Plate 2 from Nova Reperta
by Johannes Stradanus

The Magnetic Earth


In De magnete, William Gilbert describes numerous experiments with the magnet or lodestone. Gilbert's treatise is a key text in the development of the experiment as a means of discovering truths about the natural world. In twentieth-century scholarship, De magnete is the focal point of a discussion about the origins of the methodology that became central to the experimental philosophy in the seventeenth century. One issue involves the extent to which Gilbert derived his methods and views from earlier treatises such as the thirteenth-century "Letter on the Magnet" by Pierre de Maricourt, first published in 1558, and The Newe Attractive by the retired mariner and compass maker, Robert Norman, first published in 1581.

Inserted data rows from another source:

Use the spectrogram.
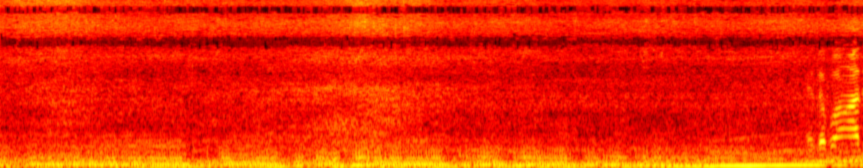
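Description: A van named Blacky drives along a road, its engine rumbling steadily and close throughout with constant road noise, rising slightly as it accelerates near the end.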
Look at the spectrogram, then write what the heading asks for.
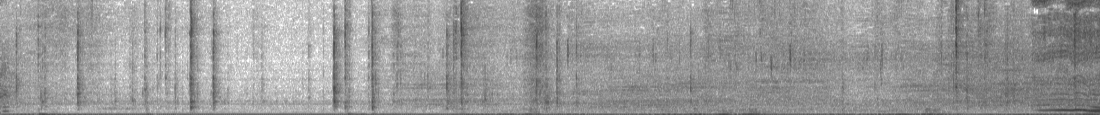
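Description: Clicky, irregular keystrokes on a computer keyboard as a chat message is typed during a Minecraft survival game, close and fairly soft over a low steady hum, with bursts and short pauses.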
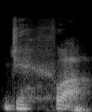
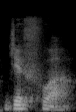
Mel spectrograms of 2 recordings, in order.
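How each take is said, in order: First: "jifwa" with a soft h-like breath before the w; usual pronunciation. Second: "jifwa" with a light f rolling off the tongue. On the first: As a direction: say "jifwa" with the f blending into an h. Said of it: "how we say that usually". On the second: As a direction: roll the f in "jifwa" softly. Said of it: "like an F kind of rolls off your tongue". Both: Shown as a demonstration.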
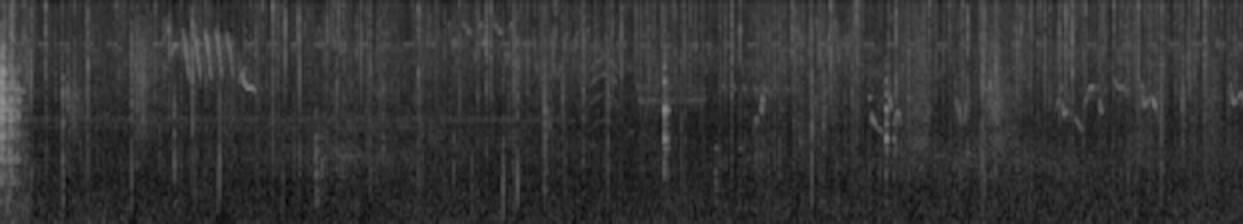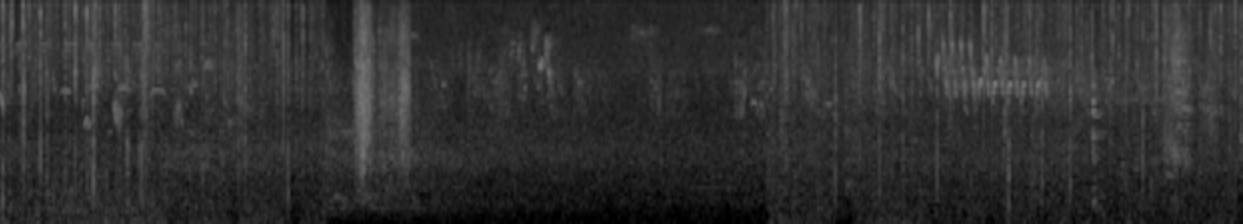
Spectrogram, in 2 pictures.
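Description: Thin flatbread cooking on a hot iron griddle over a wood fire: a steady low hiss with scattered small crackles. A sharp metal knock at the start as the pan is set down on the stove, another knock about sixteen seconds in, and birds chirping briefly now and then.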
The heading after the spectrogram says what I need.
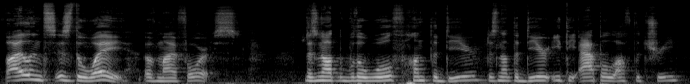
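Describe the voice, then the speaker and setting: A man's voice: sits high, steady tone, moderate pace, a bit bright. A man voicing an ancient talking tree, a stern forest guardian speaking in grave, archaic challenges. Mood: stern, challenging.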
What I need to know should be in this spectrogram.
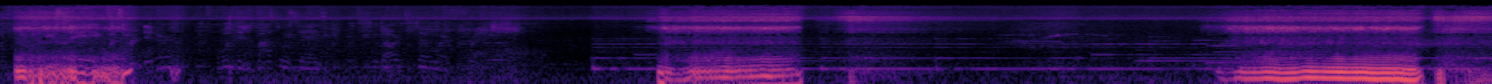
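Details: Shar Pei/Pit Bull mix dog snoring: loud, deep, rattling snores every five to six seconds, quieter breathing between, faint background music.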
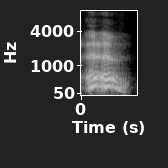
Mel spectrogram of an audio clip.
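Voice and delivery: two loud throat clears; imitated throat-clearing. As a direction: mimic a man clearing his throat. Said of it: "he was clearing his throat".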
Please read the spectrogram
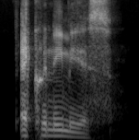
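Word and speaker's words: Equanimeous: Equinemius.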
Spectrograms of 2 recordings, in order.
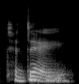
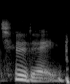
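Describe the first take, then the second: First: The stress is on the second syllable. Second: The stress is on the first syllable. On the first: The speaker calls it right. "The stress is on the second syllable" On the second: The speaker calls it wrong. "Don't say today"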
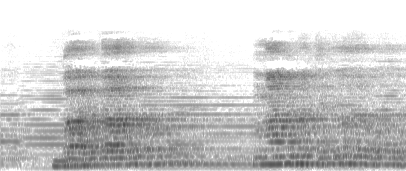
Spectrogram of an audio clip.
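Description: Sikh kirtan: a harmonium's held reed chords under chanted singing. A louder phrase comes in about a second in and another just before four seconds.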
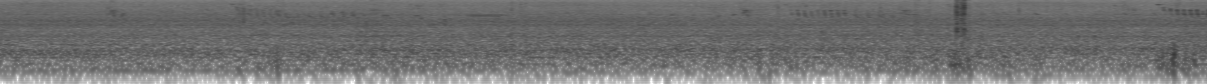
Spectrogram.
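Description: Low, steady rumble of a train approaching in the distance, with a sharp click about nine and a half seconds in.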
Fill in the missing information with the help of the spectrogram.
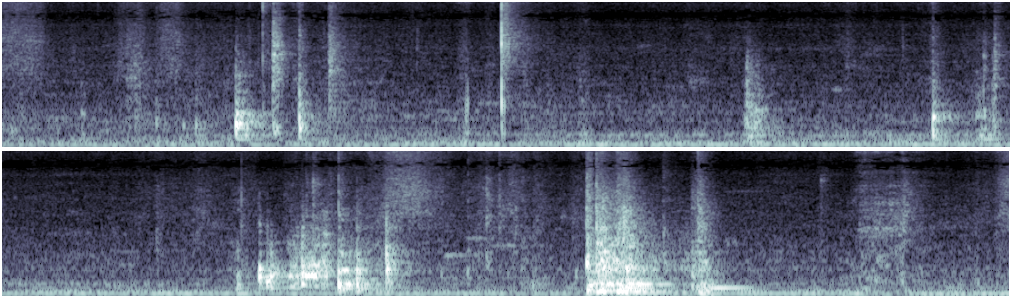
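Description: Plastic flush-mechanism parts being handled inside a toilet cistern: scattered clicks and knocks of plastic, building to two louder clatters in the second half, the last the loudest.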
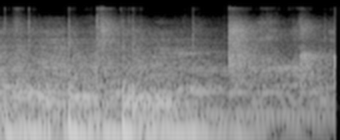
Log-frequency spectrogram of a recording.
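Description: Harmonium and hand drum playing the closing bars of a folk tune. The drum strokes stop about a second in and the harmonium dies away toward the end.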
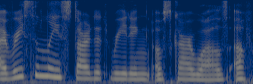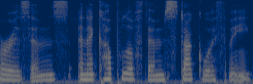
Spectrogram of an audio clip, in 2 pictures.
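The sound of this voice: Nasal and fairly low-pitched, a woman speaks with ordinary pitch variation on a very clean recording with a silent background.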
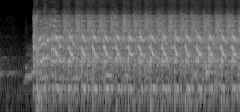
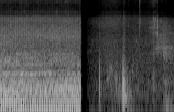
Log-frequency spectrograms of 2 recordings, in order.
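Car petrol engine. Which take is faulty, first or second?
first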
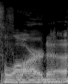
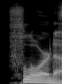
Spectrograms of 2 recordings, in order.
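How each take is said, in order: First: The first syllable has an 'ar' vowel. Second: The first syllable has an 'or' vowel. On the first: The speaker calls it wrong. "not F L A R" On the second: The speaker calls it right. "it's F L O R"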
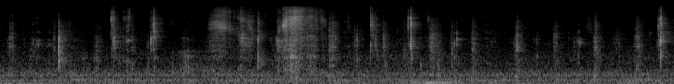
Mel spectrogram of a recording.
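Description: Close-miked chewing of crisp, shell-on deep-fried salt and pepper shrimp: wet mouth clicks and crackly crunches, with a louder crunch about three seconds in.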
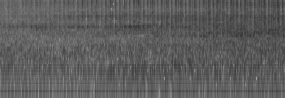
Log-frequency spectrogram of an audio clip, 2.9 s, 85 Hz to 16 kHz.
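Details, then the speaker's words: 1959 Ford 631 Workmaster tractor, with new coil and recently new crankshaft and bearings: low steady idle with an even pulse and no knocks or misses; runs smoothly and healthy. "but it runs uh runs pretty nice i'll start it up for you stacy runs like attack"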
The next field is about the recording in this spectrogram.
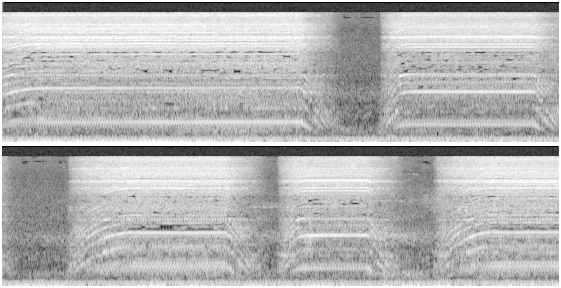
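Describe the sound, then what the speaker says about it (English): A VW Beetle wiper motor, powered straight from a battery on the bench, hums and whines steadily at close range, its pitch sweeping in a repeating cycle with brief dips roughly every one and a half seconds. "Sounds like a happy little motor"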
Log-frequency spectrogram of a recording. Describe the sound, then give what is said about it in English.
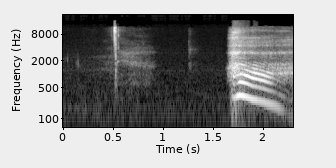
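A deep breath: a few faint clicks and a quiet intake, then a loud voiced, sigh-like exhale that falls in pitch. “I take a deep breath.”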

For most of his experiments Gilbert chose a natural lodestone, which he shaped into a sphere by turning the stone on a lathe. He called this round stone a terrella, or little earth. The many images of this "little earth" (of which the image shown here is the first) thoroughly prepare the reader to accept Gilbert's conclusion that the earth itself is a magnet. Click Here for a Larger ViewThe illustration shows how to find the poles of the terrella similar to the earth's poles. Gilbert explains how to do this using an instrument called a versorium. The versorium is a small compass needle made with a piece of magnetized iron that can freely turn on its base. The versorium is placed on various spots on the terrella and the point to which it turns is marked. Gilbert explains that after marking a number of points, you can discover the point at which all the points converge (A and B) which are the poles. A versorium placed near but not on the terrella (as D) will point directly at the pole.

Nine years later, Galileo created strikingly earth-like images of the moon which he claimed to have viewed through his new instrument, the telescope. Galileo was acquainted with Gilbert's De magnete and may have noticed how effectively Gilbert used visual images of magnets that looked like small earths to help persuade his readers that the earth itself was actually a magnet.

Pamela O. Long
Washington, DC

Suggested Reading

Freudenthal, Gad. "Theory of Matter and Cosmology in William Gilbert's De Magnete." Isis 74 (1983): 22-37.

Henry, John. "Animism and Empiricism: Copernican Physics and the Origins of William Gilbert's Experimental Method." Journal of the History of Ideas 62 (January 2001): 99-119.

Pumfrey, Steven. "William Gilbert's Magnetical Philosophy, 1580-1674: The Creation and Dissolution of a Discipline." Ph.D. diss., University of London, Warburg Institute, 1987.

Zilsel, Edgar. "The Origins of William Gilbert's Scientific Method." Journal of the History of Ideas 2 (January 1941): 1-32.